Natural Law—the idea of a moral code integral to and inseparable from whatever it is that makes us human—is tested in the events of Medea when characters make decisions contrary to their nature, when Jason, a husband, abandons his wife or when Medea, a mother, murders her children. Medea's decision to kill her children, even as a form of retribution, was as shocking to the ancient Athenians as it is to us today. It was then, as it is now, considered a violation of Natural Law. What is less intuitive for the modern reader is that Medea's being a "wild" woman from an uncivilized (i.e. non-Greek) country, rather than a Greek citizen of a city-state, suggests, at least for the other characters in the play, that she is volatile and poised to do something "unnatural." It is Natural Law as well that governs The Roles of Men and Women.

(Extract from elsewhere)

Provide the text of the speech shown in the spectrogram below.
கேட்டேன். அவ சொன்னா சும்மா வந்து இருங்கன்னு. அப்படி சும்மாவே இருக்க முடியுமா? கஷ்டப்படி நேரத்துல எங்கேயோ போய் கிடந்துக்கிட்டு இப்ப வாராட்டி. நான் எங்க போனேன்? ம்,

The purpose of justice in the play is to restore the natural balance disrupted by Jason's violation of Natural Law, his "unmanliness," in betraying his marriage vows to Medea. Creon, too, is guilty of injustice. His decision to exile Medea is doubly, perhaps even trebly, unjust. First, it is unjust for him to disrupt Natural Law by ignoring, when giving his daughter to Jason in marriage, the simple fact that Jason is already married. Second, he punishes Medea for his own violation of the natural order. Then based on hearsay and fear, he rhetorically justifies his unjust action by suggesting that Medea might harm his daughter: the crime he fears has not been committed. His ultimately being right (correct) does not make the original decision just (fair). There is an overarching sense in the play that Medea isn't seeking justice in response to Jason and Creon's crimes alone, but, rather, is seeking to correct one of Nature's fundamental injustices—the unequal suffering allotted to women and men. And yet, in seeking this justice, Medea commits the most violent act against Natural Law: she kills her own children. And in that action the entire idea of Natural Law becomes more complicated, as Medea's effort to seek justice leads to the deepest injustice, the inconsistencies of Natural Law and the justice required to maintain is revealed as problematic and irresolvable.

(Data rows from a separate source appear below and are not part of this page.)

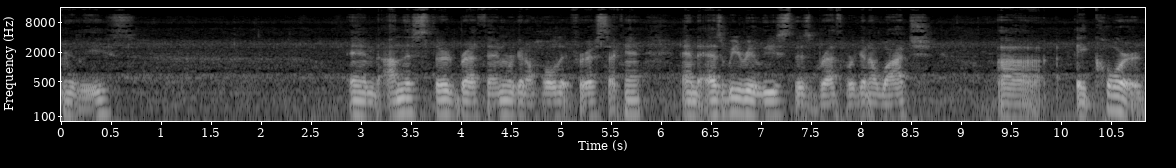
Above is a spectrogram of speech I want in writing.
Release and on this third breath in, we're to hold it for a second. And as we release this breath, we're to watch uh, a cord,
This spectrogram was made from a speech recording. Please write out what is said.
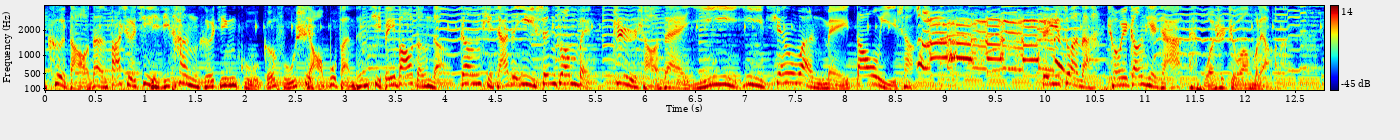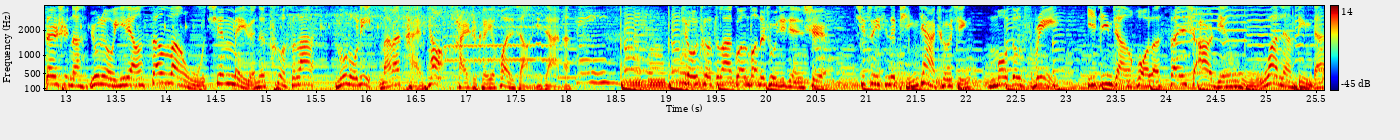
克导弹发射器以及碳合金骨骼服饰、脚部反喷气背包等等，钢铁侠的一身装备至少在一亿一千万美刀以上。这一算呢，成为钢铁侠，我是指望不了了。但是呢，拥有一辆三万五千美元的特斯拉，努努力买买彩票，还是可以幻想一下的。就特斯拉官方的数据显示，其最新的平价车型 Model 3已经斩获了三十二点五万辆订单。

Justice and Natural Law ThemeTracker
Justice and Natural Law Quotes in Medea
Do you think I would have fawned on Creon
Except to win some profit by my schemes?
I would not have spoken to him – nor touched him.
But he is such a fool that,
When he could have arrested all my plans
By banishing me, he has allowed me
To stay this one day, in which three of my enemies
I'll send to their death…
The direct way is best, the one at which
I am most skilled: I'll poison them.
…But we are women too:
We may not have the means to achieve nobility;
Our cleverness lies in crafting evil.
All for nothing tortured myself with toil and care,
And bore the cruel pains when you were born.
Once I placed great hopes in you, that you
Would care for my old age and yourselves
Shroud my corpse. That would make me envied.
Now that sweet thought is no more. Parted from you
I shall lead a grim and painful life.
Hateful creature! O most detestable of women
To the gods and me and all the human race!
You could bring yourself to put to the sword
The children of your womb. You have taken my sons
and destroyed me.